As one of six Molecular Pathology Nodes, the East Midlands Breathomics Pathology Node (EMBER) has been established with a £2.5M grant from the Medical Research Council (MRC) and the Engineering and Physical Sciences Research Council (EPSRC) to develop breath-based systems for molecular pathology.
EMBER draws upon expertise in clinical research, analytical chemistry, data management and mathematical modelling of complex data across the East Midlands from University of Leicester, University Hospitals of Leicester NHS Trust and Loughborough University together with industry to develop rapid, near patient non-invasive approaches to diagnosis, phenotyping and stratification. The consortium hopes to establish a multidisciplinary world-class centre that is driving the discovery, development, validation and adoption of non-invasive technologies to characterise disease signatures based upon the molecular analysis of breath.
About Leicester Precision Medicine Institute
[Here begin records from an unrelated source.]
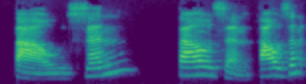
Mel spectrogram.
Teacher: ujung lidahnya harus keluar dulu karena kalau enggak keluar nanti bunyinya kayak kayak huruf T atau huruf D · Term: bunyi th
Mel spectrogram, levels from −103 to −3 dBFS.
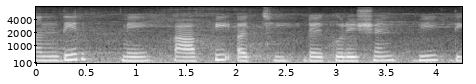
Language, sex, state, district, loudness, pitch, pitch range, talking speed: Hindi, female, Madhya Pradesh, Dhar, -15 LUFS, 215 Hz, 205-230 Hz, 85 wpm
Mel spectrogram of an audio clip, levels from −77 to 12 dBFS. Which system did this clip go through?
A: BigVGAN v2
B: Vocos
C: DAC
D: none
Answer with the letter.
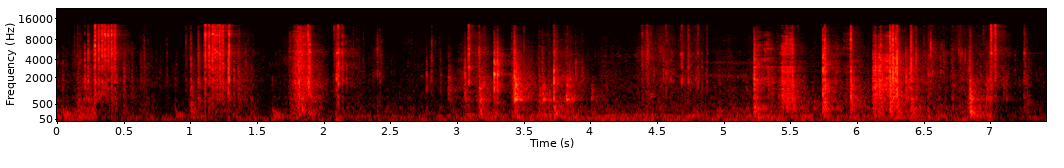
D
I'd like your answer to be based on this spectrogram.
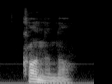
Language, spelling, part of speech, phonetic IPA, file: Polish, konno, adverb, [ˈkɔ̃nːɔ], Pl-konno.ogg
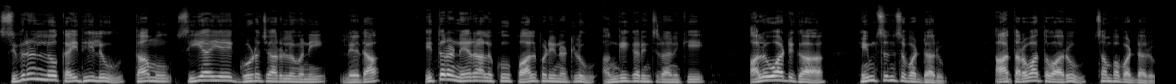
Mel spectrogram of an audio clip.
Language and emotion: Telugu, neutral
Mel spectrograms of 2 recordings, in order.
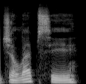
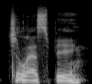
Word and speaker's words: Gillespie: You did not say it right that time. Gilepsy. How do you say it? Gillespie. All right. All right. Well, I did say I got tripped up on that name. Your G is hard.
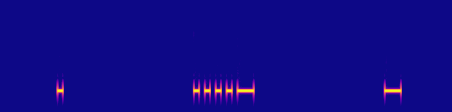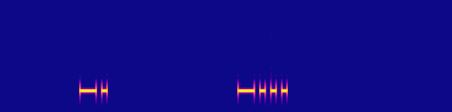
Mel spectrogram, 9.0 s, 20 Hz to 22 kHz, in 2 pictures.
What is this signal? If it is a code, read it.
Morse code, heard as a keyed tone, about 22 wpm, spaced as for 6 wpm, 700 Hz. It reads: E4TNB
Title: USA Call Signs - 6 Characters - 8x Character Spacing - 22wpm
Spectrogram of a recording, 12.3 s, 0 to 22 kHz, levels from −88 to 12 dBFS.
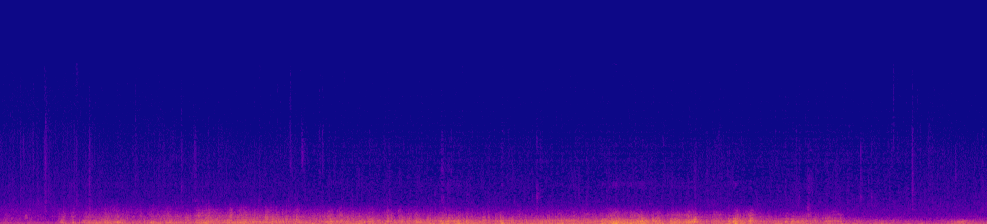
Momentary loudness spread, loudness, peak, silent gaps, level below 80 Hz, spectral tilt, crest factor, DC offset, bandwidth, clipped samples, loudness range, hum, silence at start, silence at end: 16 LU; -29 LUFS; -8 dBFS; none; -34 dBFS; -10.5 dB/octave; 20 dB; under 0.1%; 7.6 kHz; under 0.1%; 5 LU; none; 0 s; 0 s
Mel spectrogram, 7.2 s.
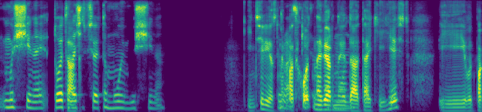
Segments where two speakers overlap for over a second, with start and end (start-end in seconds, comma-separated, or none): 4.1-5.3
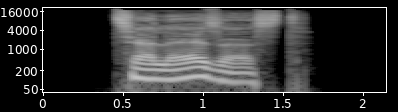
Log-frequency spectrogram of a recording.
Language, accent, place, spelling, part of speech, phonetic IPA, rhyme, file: German, Germany, Berlin, zerläsest, verb, [t͡sɛɐ̯ˈlɛːzəst], -ɛːzəst, De-zerläsest.ogg
- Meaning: second-person singular subjunctive II of zerlesen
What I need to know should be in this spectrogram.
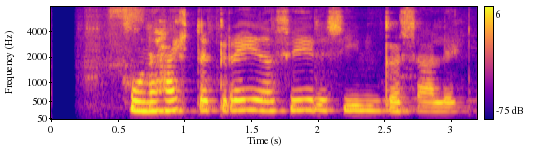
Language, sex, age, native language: Icelandic, female, 12, Icelandic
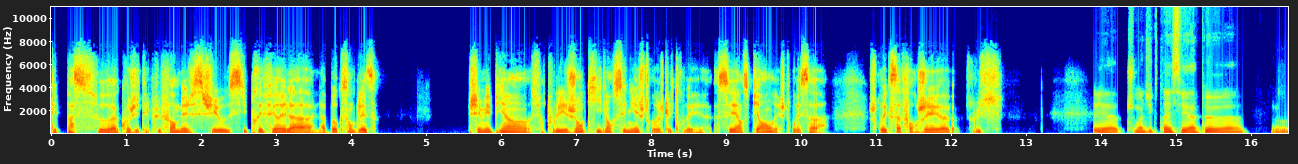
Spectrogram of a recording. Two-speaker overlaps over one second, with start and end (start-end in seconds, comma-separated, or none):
none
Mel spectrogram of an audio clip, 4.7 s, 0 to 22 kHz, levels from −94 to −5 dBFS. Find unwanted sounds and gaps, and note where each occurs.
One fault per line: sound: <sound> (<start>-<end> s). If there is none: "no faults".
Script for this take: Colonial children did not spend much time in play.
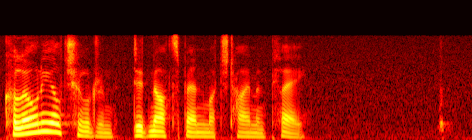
sound: whoosh (4.4-4.5 s)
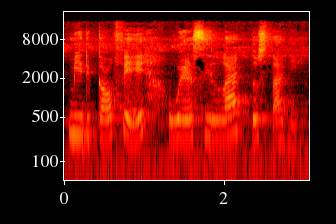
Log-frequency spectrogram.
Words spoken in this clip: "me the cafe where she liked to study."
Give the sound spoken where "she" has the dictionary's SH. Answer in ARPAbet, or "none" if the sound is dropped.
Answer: S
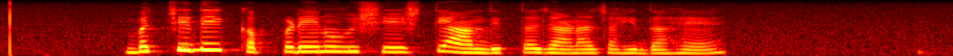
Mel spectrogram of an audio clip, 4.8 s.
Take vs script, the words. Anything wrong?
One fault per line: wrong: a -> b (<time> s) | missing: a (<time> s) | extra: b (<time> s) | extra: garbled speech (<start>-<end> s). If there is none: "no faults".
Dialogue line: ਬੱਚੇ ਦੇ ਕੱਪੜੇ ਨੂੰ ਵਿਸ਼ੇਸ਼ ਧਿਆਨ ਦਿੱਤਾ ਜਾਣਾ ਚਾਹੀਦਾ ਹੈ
no faults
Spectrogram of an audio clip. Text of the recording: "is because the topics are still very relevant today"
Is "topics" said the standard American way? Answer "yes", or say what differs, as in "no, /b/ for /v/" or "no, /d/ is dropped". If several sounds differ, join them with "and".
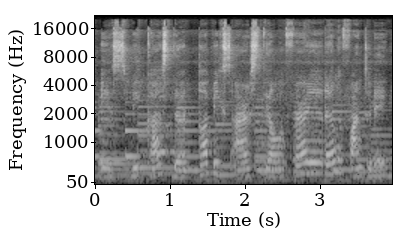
yes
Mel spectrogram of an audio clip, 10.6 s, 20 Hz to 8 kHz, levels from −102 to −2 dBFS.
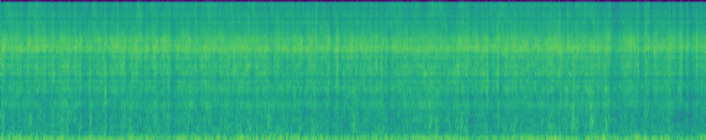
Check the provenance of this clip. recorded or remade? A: remade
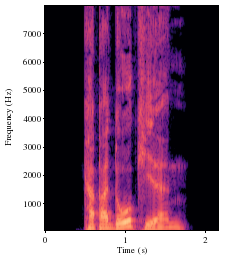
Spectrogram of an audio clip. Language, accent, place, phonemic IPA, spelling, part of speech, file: German, Germany, Berlin, /kapaˈdoːkiən/, Kappadokien, proper noun, De-Kappadokien.ogg
- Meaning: 1. Cappadocia (a historical region and ancient kingdom in central Asia Minor, in present-day Turkey) 2. Cappadocia (a former province of the Roman Empire, existing from 18 AD until the 7th century)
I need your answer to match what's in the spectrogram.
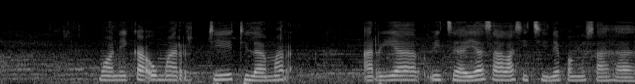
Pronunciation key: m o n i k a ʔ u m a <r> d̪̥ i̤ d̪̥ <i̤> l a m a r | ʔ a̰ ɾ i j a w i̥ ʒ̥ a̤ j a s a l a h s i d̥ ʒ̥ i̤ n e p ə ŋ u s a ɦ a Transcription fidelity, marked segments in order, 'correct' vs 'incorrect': correct, correct

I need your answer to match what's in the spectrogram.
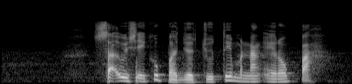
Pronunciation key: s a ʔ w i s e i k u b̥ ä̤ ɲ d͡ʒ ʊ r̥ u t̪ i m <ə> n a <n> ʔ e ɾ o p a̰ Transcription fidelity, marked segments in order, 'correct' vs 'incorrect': correct, incorrect

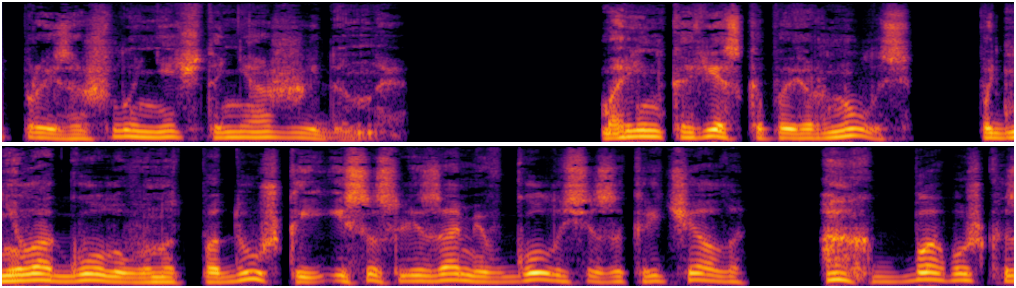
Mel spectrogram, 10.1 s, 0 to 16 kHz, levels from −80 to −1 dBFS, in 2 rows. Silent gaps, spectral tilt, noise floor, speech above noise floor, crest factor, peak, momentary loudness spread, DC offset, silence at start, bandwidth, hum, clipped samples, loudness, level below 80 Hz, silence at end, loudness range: 2.05-2.97 s, 4.57-4.86 s, 5.99-6.03 s, 8.80-9.13 s; -5.5 dB/octave; under -90 dBFS; over 74 dB; 16 dB; 0 dBFS; 9 LU; under 0.1%; 0.1 s; 16 kHz; none; under 0.1%; -16 LUFS; -50 dBFS; 0 s; 4 LU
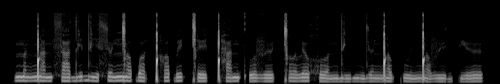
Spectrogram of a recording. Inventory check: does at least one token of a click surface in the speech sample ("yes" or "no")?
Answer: yes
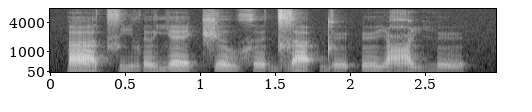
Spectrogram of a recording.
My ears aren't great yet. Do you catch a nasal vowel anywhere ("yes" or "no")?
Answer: no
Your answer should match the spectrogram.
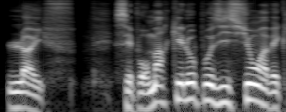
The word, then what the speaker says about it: lyfe: Ils introduisent, d'ailleurs, un terme spécifique, la lyfe, orthographiée l y f e et prononcée loïf.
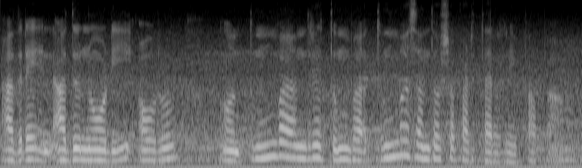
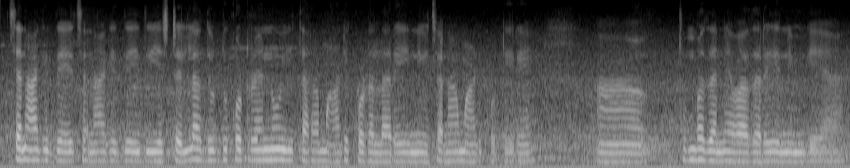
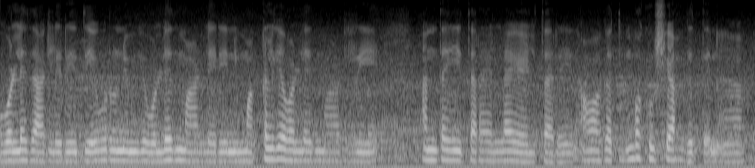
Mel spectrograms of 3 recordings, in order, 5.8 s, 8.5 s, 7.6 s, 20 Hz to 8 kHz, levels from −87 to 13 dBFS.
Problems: background sounds at intervals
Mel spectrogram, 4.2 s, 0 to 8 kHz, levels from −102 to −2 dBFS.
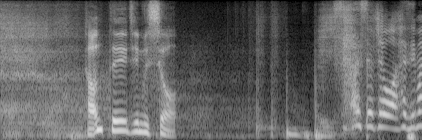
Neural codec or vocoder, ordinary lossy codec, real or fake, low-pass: codec, 16 kHz, 0.8 kbps, ZipCodec; none; fake; none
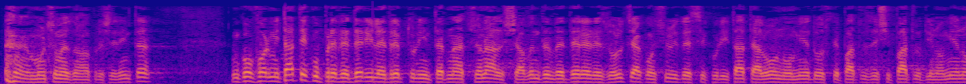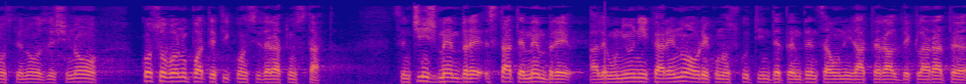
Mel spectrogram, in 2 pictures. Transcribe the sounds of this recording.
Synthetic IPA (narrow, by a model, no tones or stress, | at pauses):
mult̪sumesd̪oamnəpɾe̞ʃe̞d̪int̪ə | ɨŋko̞nfo̞rmit̪at̪e̞kupɾe̞ve̞d̪e̞ɾile̞d̪ɾe̞p̚t̪ulujint̪e̞rnat̪sio̞nalʃiavɨnd̪ɨnve̞d̪e̞ɾe̞ɾe̞zo̞lut̪siako̞nsiljulujd̪e̞sekuɾit̪at̪ealo̞nuo̞mije̞d̪oəsu̥t̪e̞pat̪ɾuzet͡ʃʃipat̪ɾud̪ino̞mije̞nowəsu̥t̪e̞no̞wəze̞t͡ʃʃino̞wəko̞so̞vonupoat̪e̞fiko̞nsid̪e̞ɾat̪unst̪at̪ | sɨnt̪̚t͡ʃint͡ʃʲme̞mbɾe̞st̪at̪e̞me̞mbɾe̞ale̞uniunijkaɾe̞nuawɾe̞kuno̞skut̪ind̪e̞pe̞nd̪e̞nt̪saunilat̪e̞ɾald̪e̞klaɾat̪ə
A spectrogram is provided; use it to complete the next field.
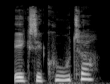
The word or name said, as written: eksekutor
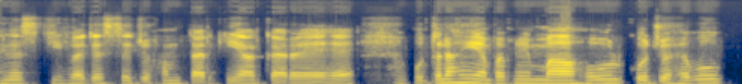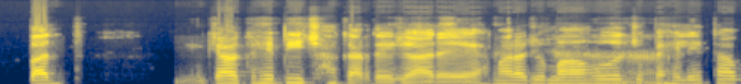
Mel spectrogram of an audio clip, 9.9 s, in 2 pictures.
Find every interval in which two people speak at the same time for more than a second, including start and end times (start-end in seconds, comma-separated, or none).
7.7-9.4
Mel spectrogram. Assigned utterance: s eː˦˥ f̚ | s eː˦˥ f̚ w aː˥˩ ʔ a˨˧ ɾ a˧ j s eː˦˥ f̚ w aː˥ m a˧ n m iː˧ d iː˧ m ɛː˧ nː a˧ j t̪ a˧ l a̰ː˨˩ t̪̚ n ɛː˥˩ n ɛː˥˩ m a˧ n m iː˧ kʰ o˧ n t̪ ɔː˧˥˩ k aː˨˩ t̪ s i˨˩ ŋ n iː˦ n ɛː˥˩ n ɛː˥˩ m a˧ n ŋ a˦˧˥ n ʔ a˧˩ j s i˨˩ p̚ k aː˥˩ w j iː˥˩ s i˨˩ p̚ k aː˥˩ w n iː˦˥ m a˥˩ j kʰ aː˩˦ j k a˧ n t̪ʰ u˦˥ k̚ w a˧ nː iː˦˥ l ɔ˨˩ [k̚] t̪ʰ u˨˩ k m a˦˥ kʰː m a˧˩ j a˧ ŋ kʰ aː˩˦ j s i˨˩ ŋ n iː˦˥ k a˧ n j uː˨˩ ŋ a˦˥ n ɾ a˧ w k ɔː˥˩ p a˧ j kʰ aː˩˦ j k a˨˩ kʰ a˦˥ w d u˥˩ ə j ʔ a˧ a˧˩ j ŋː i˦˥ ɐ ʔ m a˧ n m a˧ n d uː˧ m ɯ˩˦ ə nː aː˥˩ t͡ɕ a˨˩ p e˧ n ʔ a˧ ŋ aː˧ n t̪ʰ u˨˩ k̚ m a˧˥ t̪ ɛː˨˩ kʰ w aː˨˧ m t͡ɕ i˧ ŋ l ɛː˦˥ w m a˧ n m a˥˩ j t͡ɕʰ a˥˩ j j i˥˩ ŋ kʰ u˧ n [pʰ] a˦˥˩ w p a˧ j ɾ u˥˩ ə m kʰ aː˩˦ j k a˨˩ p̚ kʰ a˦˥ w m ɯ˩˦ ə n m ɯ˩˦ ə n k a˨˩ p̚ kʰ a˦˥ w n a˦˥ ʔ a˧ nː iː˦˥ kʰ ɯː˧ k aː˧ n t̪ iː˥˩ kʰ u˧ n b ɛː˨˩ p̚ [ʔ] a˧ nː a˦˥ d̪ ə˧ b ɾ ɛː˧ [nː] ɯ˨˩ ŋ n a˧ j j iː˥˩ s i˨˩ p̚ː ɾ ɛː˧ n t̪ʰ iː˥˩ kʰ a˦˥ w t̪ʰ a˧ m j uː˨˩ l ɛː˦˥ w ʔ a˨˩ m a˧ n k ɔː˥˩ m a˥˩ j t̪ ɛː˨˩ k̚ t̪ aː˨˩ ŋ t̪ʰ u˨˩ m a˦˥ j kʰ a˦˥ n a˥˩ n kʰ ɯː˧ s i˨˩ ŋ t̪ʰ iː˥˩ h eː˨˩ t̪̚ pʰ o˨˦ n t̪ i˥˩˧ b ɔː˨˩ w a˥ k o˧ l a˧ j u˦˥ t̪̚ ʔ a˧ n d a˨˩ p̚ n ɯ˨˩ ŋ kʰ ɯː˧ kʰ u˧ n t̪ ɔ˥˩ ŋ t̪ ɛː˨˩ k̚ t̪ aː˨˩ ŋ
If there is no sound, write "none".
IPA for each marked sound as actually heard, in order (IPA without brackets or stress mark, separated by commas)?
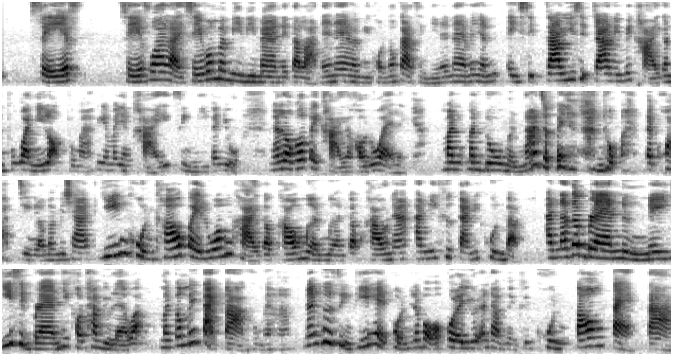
k̚, kʰ, ʔ, nː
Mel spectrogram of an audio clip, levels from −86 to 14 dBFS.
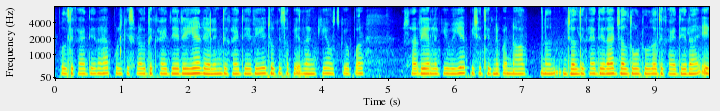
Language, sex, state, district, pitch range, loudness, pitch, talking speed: Hindi, female, Chhattisgarh, Sukma, 205-210 Hz, -17 LUFS, 205 Hz, 295 wpm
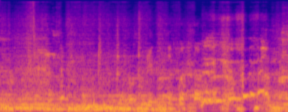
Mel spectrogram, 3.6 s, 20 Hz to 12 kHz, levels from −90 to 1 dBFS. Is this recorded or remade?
remade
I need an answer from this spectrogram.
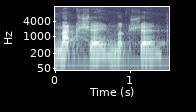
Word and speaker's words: M'Cheyne: I believe it's pronounced McShane.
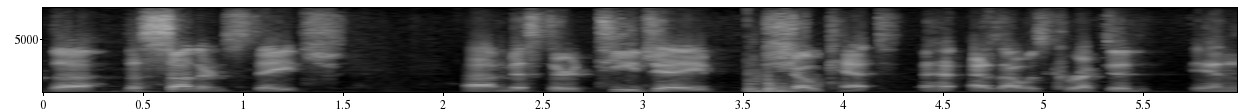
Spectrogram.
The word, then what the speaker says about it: Choquette: TJ Choquette, as I was corrected in the pronunciation of his last name.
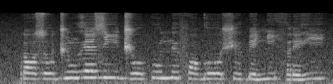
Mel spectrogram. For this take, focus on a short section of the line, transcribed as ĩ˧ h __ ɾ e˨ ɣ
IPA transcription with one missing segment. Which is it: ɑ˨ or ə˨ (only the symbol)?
ə˨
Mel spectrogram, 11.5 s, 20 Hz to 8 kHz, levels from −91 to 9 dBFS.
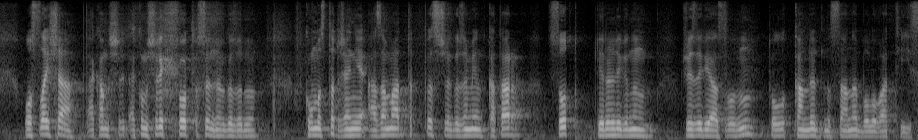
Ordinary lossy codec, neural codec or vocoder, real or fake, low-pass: none; codec, 16 kHz, 0.9 kbps, LongCat-Audio-Codec; fake; none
The EMBER project forms part of the Leicester Precision Medicine Institute - one of four flag ship interdisciplinary Research Institutes that the University of Leicester has launched as part its strategic vision.
Future treatment of human disease will increasingly move from a ‘one size fits all’ approach to one of tailoring the treatment to the individual patient. Considering disease at a personal level allows for tailored (or precision) therapies where patient-specific responses are monitored and treatments refined to deliver optimal efficacy with minimal toxicity or adverse reaction.
The Leicester Precision Medicine Institute will coalesce and align the research missions of the university and the NHS in Leicester. This Centre of Excellence will develop, evaluate, and implement treatments based on individual patient differences, to provide better healthcare that recognises the ethnic diversity of our population. For more information, visit www2.le.ac.uk/institution/ilh/sub/stratified-medicine-within-the-respiratory-theme